The German city of Wiesbaden is to retire its ten hydrogen-powered fuel-cell buses — a year after they were delivered — after its publicly owned transport company’s €2.3m ($2.44m) filling station broke down.

Hydrogen: hype, hope and the hard truths around its role in the energy transition
Will hydrogen be the skeleton key to unlock a carbon-neutral world? Subscribe to the weekly Hydrogen Insight newsletter and get the evidence-based market insight you need for this rapidly evolving global market

According to regional newspaper Frankfurter Allgemeine, the refuelling pump “is no longer in operation due to a defect”.

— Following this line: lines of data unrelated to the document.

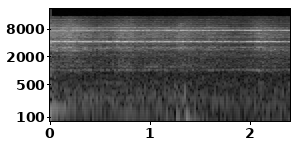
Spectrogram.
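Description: A train pulls in and stops with sustained, high-pitched metallic wheel squeal ringing steadily over a low rumble, loud throughout, with no talking.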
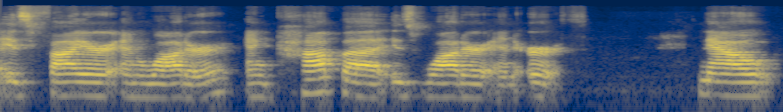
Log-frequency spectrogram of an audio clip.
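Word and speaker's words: Kapha: yeah and Kappa is that the second one Kappa you'll pronounced as Kappa but I want I want let everyone know it's actually kaapa kaapa oh I did not know that pronounce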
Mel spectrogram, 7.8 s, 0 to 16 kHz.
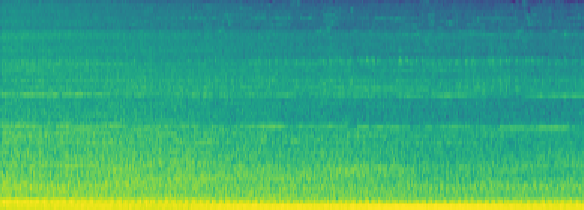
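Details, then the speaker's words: Farmall tractor, 12-volt six-cylinder petrol, running Autolite 386, first start after sitting over a year, choked, on battery tender; earlier slight sputter, possibly moisture in gas, now a smooth, even drone without misfires or knocks. Running well. "sounding really good now I run auto light 386 in this it's 12vt 6cylinder"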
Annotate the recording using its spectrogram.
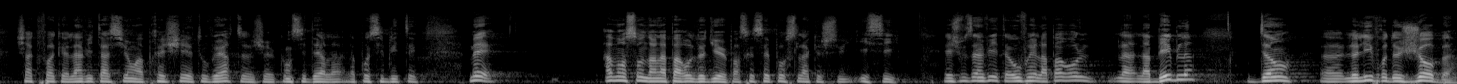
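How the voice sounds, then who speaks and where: This man's voice is somewhat breathy and fairly high-pitched, with ordinary pitch variation. He talks at a moderate pace, leaving long, frequent pauses. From France. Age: 70s. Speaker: visiting preacher. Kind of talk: sermon.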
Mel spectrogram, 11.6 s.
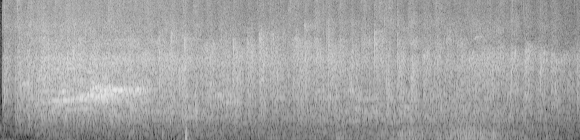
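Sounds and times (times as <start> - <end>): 
audience applause for orchestra: 0.0 - 11.5
crowd cheering: 0.0 - 11.5.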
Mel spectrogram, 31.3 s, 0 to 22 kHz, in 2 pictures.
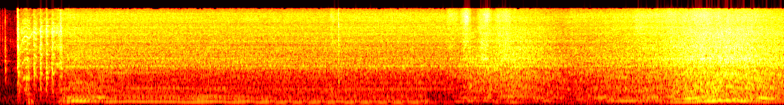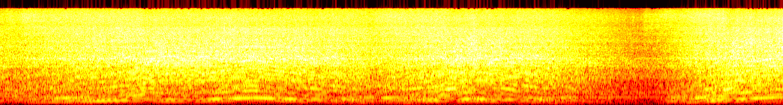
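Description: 2014 Ford Mustang engine fitted with an aftermarket cold air intake starting with a sudden flare, then idling steadily. About nine seconds in it is revved several times, each rev rising and falling in pitch over a couple of seconds.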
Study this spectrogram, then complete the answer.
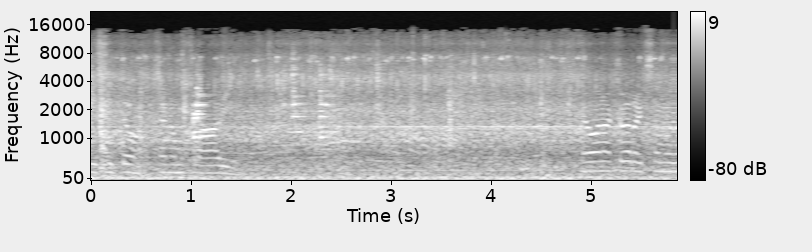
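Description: Crushed gravel pours off a conveyor onto a pile.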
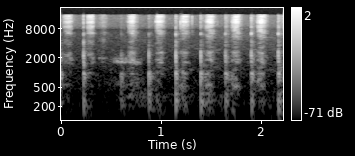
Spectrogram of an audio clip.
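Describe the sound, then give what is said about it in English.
Quiet scratching of a pencil on paper in quick repeated strokes while drawing for an art project, a steady rhythm of short scribbles with soft gritty texture and nothing else in the background. “I don't know how people work with pencil.”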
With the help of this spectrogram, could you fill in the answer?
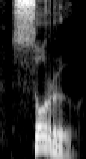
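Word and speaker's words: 剃る: in your daily routine, soru means to shave. Now, this requires a nice crisp pronunciation on that first syllable. Try it with me. You've got this. Soru.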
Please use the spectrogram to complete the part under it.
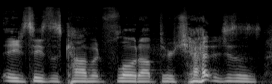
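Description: A man co-hosts a casual podcast in an ordinary mid-pitched voice. He makes offhand jokes between the others' stories. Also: fairly even intonation, moderate pace. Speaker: podcast co-host.

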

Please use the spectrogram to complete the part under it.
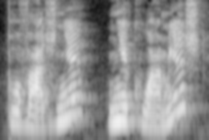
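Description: A woman voicing a scared, stubborn little boy car in a children's storybook, with a high, whiny, pleading voice. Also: very animated, slow pace, a bit bright, heavily acted. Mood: curious. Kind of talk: storybook reading.

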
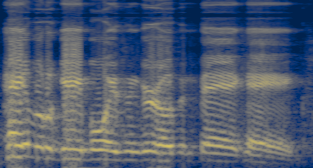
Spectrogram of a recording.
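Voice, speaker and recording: A man's voice: a little high, animated, moderate pace, pushed and bright, poor audio. An American man giving casual commentary as a video blogger, talking in a candid, sassy, colloquial way.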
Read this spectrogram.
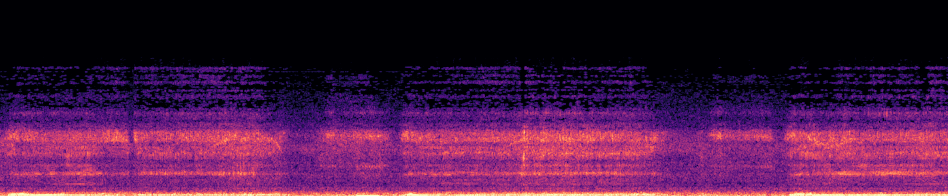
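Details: Snoring: repeated low, droning, vibrating breath sounds with a steady hiss behind them.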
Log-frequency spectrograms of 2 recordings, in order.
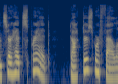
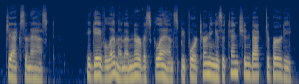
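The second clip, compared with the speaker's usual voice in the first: ordinary delivery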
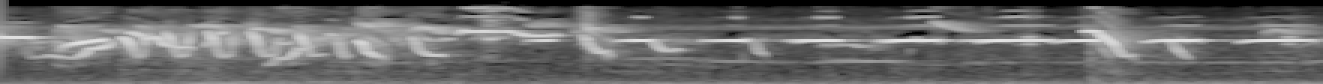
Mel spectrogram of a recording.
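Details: Wild mangrove whistler in lively song, used for luring and tutoring: a rapid run of looping, warbled notes followed by clear level whistles cut by sharp downward slurs, repeated quickly.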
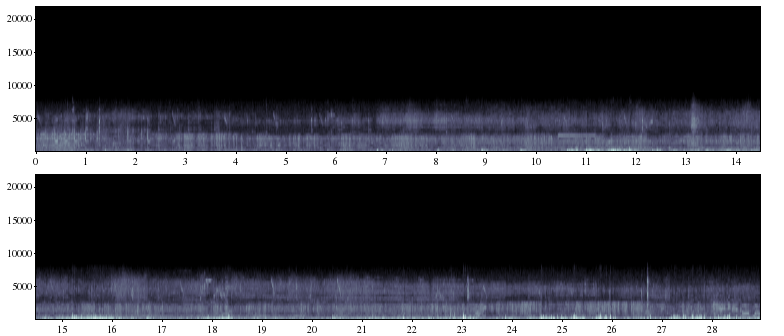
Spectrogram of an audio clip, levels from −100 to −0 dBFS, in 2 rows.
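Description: At 2.46 s the audio suffers a skip ahead. About half a second of material is simply gone, and the sound on either side is butted together with no silence or fill in between. That missing gap is what separates it from a dropout or packet-loss concealment, where you would hear a hole, a buzz or a smeared stretch. The jump reads as the receiver's buffer overflowing and discarding queued audio, so playback leaps forward to catch up instead of pausing. Immediately after, from 2.55 to 4.16 s, a jitter buffer speed-up takes over. The sound runs at about 112% of normal speed, hurried but at the same pitch, as many small pitch-period slices are trimmed out until around a fifth of a second has been shed. The unchanged pitch distinguishes this from a sample-rate or clock mismatch, which would raise pitch along with tempo. Throughout, the call codec path is audible as a top end ending near 8 kHz, consistent with Opus at a moderate bitrate.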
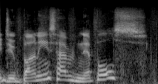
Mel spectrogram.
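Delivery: ordinary delivery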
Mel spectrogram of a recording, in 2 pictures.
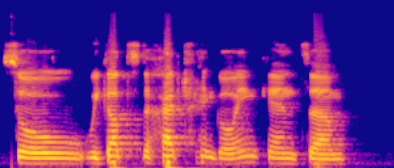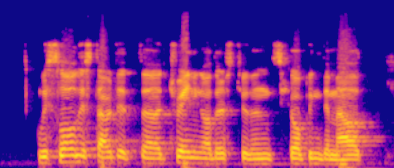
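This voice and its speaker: A man's voice: mid-range voice, fairly even intonation, slow, dull audio. Young Bulgarian-accented man, casual storytelling. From eastern Bulgaria. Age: 20s. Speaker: software company co-founder being interviewed.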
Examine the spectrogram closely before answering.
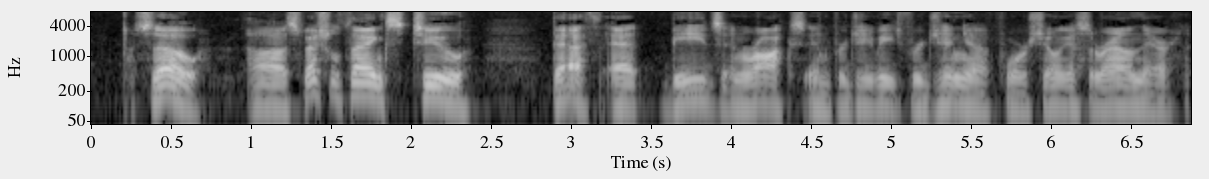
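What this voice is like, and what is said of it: Congested voice from a cold. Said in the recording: “my voice is dramatically different. I'm actually recording this several days later, and I have a cold, or at least getting over one”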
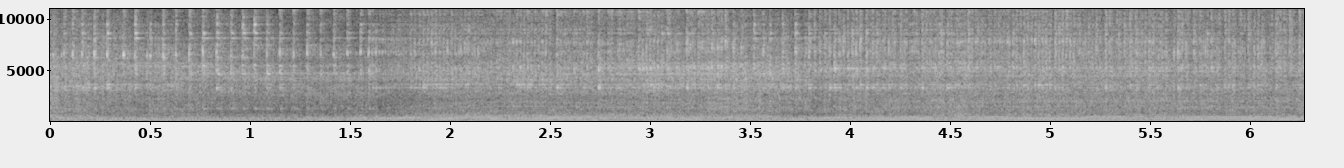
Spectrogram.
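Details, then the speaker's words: Nearly new blower, bought last year and hardly used, cold start around 30°F after 5 months stored on ethanol-free fuel without stabilizer, primed three times: little two-stroke settles to a steady buzzing idle with two brief dips, smoother than the old BG86; normal idle. "so idle's way better than the old bg86 that we have again it is you know fairly new so i'll give it to the condition that it's in of starting and idling a lot smoother and throttle response is definitely incredible"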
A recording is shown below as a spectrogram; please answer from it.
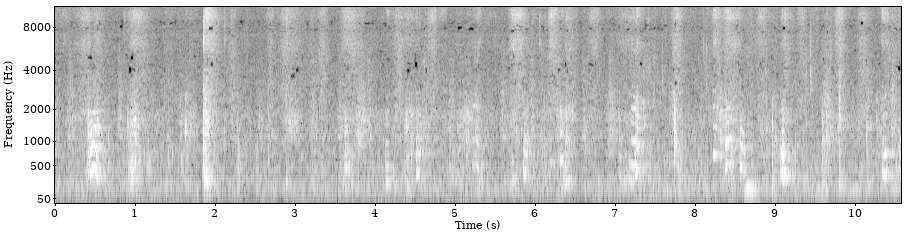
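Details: Bernese Mountain Dog puppies from a litter 14 days old, indoors, giving soft whimpers and squeaks at intervals, overlapping, with rustling between them.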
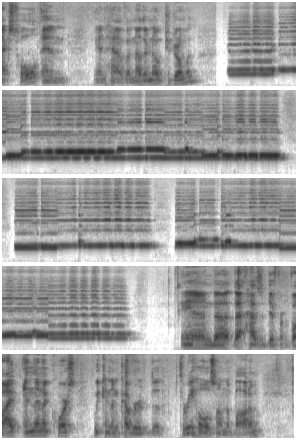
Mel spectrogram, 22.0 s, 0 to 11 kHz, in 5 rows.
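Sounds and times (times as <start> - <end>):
slow flute melody: 3.3 - 15.5
flute drone note: 3.4 - 15.2.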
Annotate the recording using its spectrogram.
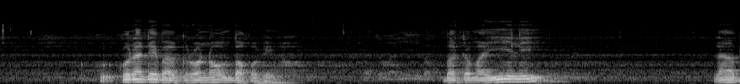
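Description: An elderly man speaks through a microphone and loudspeakers in slow, drawn-out phrases, sounding like he's singing or chanting.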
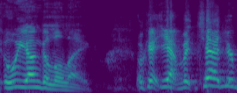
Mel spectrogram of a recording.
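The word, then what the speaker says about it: Uiagalelei: Pronounce his name right now. Ukulele. I just did. It's Uyunglele.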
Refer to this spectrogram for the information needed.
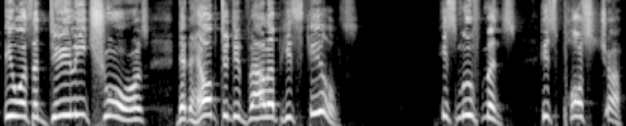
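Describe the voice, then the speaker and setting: High-voiced Malaysian pastor preaching. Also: male voice, animated, slow pace, no room sound, studio quality. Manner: asks the congregation questions often. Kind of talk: sermon.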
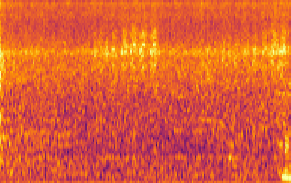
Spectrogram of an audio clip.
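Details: Hive of honey bees during colony unification, the separating boards taken out after roughly five days; continuous even buzzing of many bees, a broad, airy hum without breaks and a faint rise in loudness at the end.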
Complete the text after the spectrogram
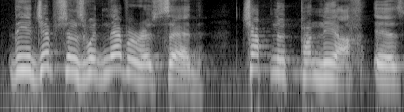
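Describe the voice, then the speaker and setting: A man's voice: mid-range voice, creaky, darkish tone. An older man giving an informal, digressive lecture on biblical history, talking conversationally with fillers and restarts.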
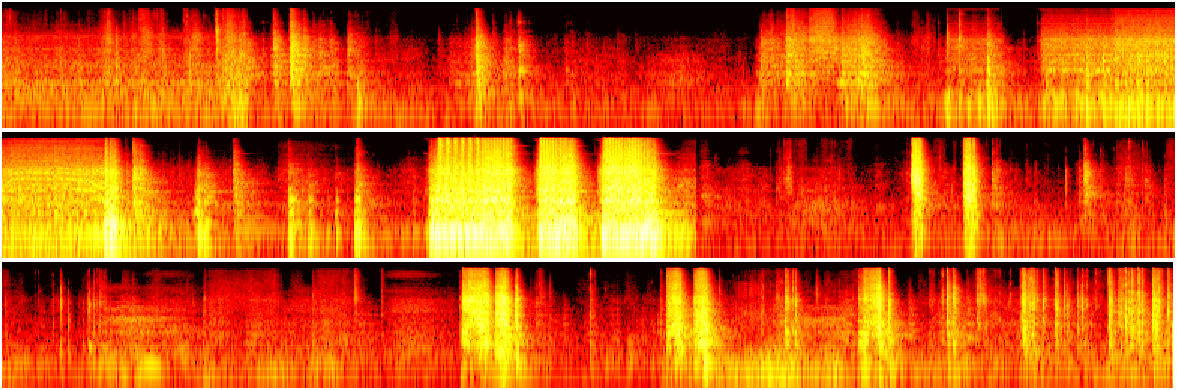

Portuguese vehicle manufacturer Caetano delivered the first fuel-cell bus to ESWE Verkehr in the third quarter of 2021, with the other nine vehicles following by the end of the year.

“Fuel-cell technology using green hydrogen is a central component in improving the quality of air and the quality of life in Wiesbaden,” ESWE Verkehr still states on its website.

The vehicles were funded by €1.95m from the EU’s Clean Hydrogen Partnership and €1.68m from the German government, while more than €2m of funding for the filling station came from the German states of Hesse (where Wiesbaden is located) and neighbouring state Rhineland-Palatinate (due to it being a joint project with the city of Mainz).

There are now question marks as to whether ESWE Verkehr will have to repay the money it received.

Officially, the company’s management board has merely informed the supervisory board, which is chaired by the city council’s head of transport, about its intention to scrap its hydrogen programme.

And the official reasons for the decision are not exactly clear, with the problems with the green-hydrogen filling station not mentioned.

According to an ESWE press release unveiled on Wednesday, the one-year-old buses are too small to meet demand — “buses with a larger passenger capacity are needed” — and that having “two drive technologies in our workshop infrastructure is already very demanding”.

ESWE will therefore procure 36 new articulated diesel buses “for the years 2022 to 2024” — because “there are currently no such buses with so-called alternative drives on the market”.

But it also said that it has no intention of ever using hydrogen buses again — without explaining why.

“With 120 battery-electric vehicles, ESWE Verkehr already operates one of the largest zero-emission bus fleets in Germany. Only in Hamburg is the electric bus fleet currently larger. However, the backbone is currently formed by [our] 130 diesel articulated buses,” said the company’s managing director, Jan Görnemann.

The company explained in the press release: “The realignment of the mobility service provider's fleet strategy envisages removing a further twelve-metre-long solo buses from the fleet: a total of 61 diesel vehicles and ten fuel-cell buses.

“In the long term, battery-electric articulated buses and some double-articulated buses are to be procured in the second half of this decade — provided that ESWE Verkehr then has an additional depot area available.”

It added: “ESWE Verkehr has already entered into a dialogue with all those involved in the hydrogen project in order to discuss how to proceed and to plan the next steps. The mobility service provider will report further details on the progress in due course. Until then, however, all partners are bound by their contractually agreed confidentiality obligations.”

The news comes two weeks after politicians in the German city of Duisburg — 225km away from Wiesbaden — voted to spend €91m on 100 hydrogen buses to replace its existing fleet of diesel vehicles by 2030, after being recommended to do so by a study that will remain secret.

Earlier this year, the French city of Montpellier cancelled an order for 51 hydrogen-powered buses after newly elected officials found that electric buses would be six times to cheaper to run.

However, the city of Frankfurt, which is 40km from Wiesbaden, says it is happy with the 13 hydrogen buses it has been testing since October, and plans to put more than 120 fuel-cell buses on its roads within ten years, reports Frankfurter Allgemeine.